At WSI we meet a wide variety of customers with an even wider range of products. And we see a clear trend of connecting more devices to the cloud (IoT). We also see an increased interest in AI where customers are curious about what AI could do for them. At WSI we can help you to systemize, develop and manufacture your product. And with our extensive partner network, we can find a suitable AI partner that would boost your application if we find that AI is applicable for you. As an official design partner for NVIDIA, we have access to the leading companies working with Deep Learning using the NVIDIA CUDA GPU processing platform, which is used in products ranging from self-flying drones, Autonomous vehicles to the server implementations used by the big Cloud vendors offering AI services. But we also have partners working with Edge AI algorithms in small and low cost embedded systems.

So let’s ask yourself again – Artificial Intelligence is not for me – right? Well I think that it might well be!

Contact Håkan!

  • As of May 25, 2018, a European privacy regulation called The General Data Protection Regulation (GDPR) has effect. WSI cares about your privacy and personal data. To be able to contact you, we need your consent to holding your personal data.

Look inside for customers

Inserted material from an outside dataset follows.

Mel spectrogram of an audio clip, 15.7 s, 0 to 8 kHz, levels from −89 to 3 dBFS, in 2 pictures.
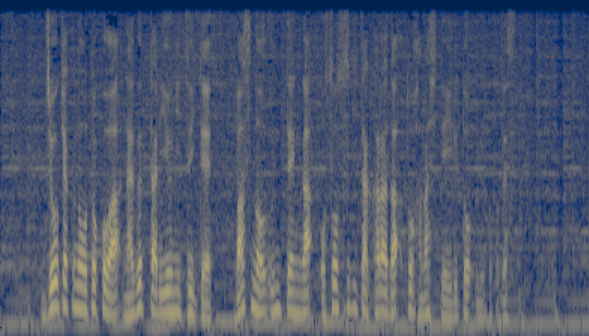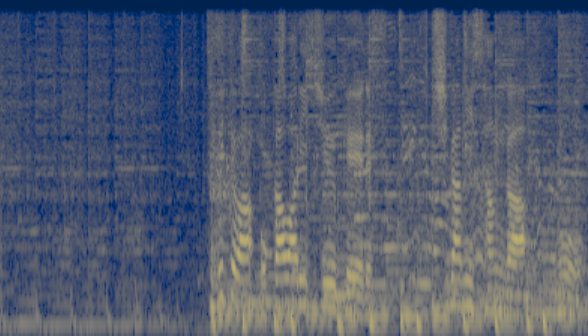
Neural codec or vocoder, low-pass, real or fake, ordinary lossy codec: none; 7.2 kHz; real; none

About Tobias Söderlund
He has a degree from the Royal Institute of Technology in Stockholm. In addition he spent a few years at Ericsson as a M2M Innovator, launching a global IoT platform and as Global Product Manager at skyrocketing wireless tech company CyanConnode.

Insights from Tobias Söderlund, IoT Business Architect. Tobias shares some examples how IoT gives you the possibility to increase internal effectiveness which often has a significant impact on the overall business case.

IoT enables unparalleled opportunities to create a long-lasting relationship with your customers and tailor your offering over time. New ways of monetization are enabled through outcome based pricing models, where you deliver what the customer really wants instead of a product. This could be climate comfort or one of the oldest examples, the Rolls Royce ‘Power by the Hour®’ where customers pay a fee for the amount of flying time for an engine.

In the innovation process the customer is in focus; however, by experience I find that many miss the opportunity to treat your internal organization as different customer segments (e.g. Supply, R&D and Marketing). Instead, these insights from within the company often come after deployment and impact the cost structure rather than the revenue stream, increases the product quality or optimizes the asset utilization.

Sure, many launch IoT solutions solely to improve productivity, reducing cost or automate processes, but the scope is then often too narrow and do not take into consideration other corporate functions.

Four examples of company internal benefits of IoT

Supply chain improvements

  • Decrease warehouse needs and deliver consumables and spare parts just in time.
  • Lifecycle information.
  • Asset tracking in the logistic flow.
  • Transport environment sensing (temperature, humidity, physical stress).

Accelerate product innovation

  • Real-time and predictive data to enhance product development.
  • Data to measure and feedback production quality.
  • Develop what matters for customers.

Increase sales agility

  • Targeted sales activities based on customer usage and meta data.
  • Streamlined upselling.
  • Comprehensive data gathering from campaigns.

Improved support

  • Real-time and predictive issue handling.
  • Issue statistics.
  • Over the air updates to remedy issues.

Some of these internal improvements can of course be captured by looking solely at customer needs, but seeing the corporate functions as potential customers increases the chances of finding highly valuable process improvements which not only improves the business case but also help increase awareness and alignment in the organization when entering into the IoT space.

Contact Tobias!

  • As of May 25, 2018, a European privacy regulation called The General Data Protection Regulation (GDPR) has effect. WSI cares about your privacy and personal data. To be able to contact you, we need your consent to holding your personal data.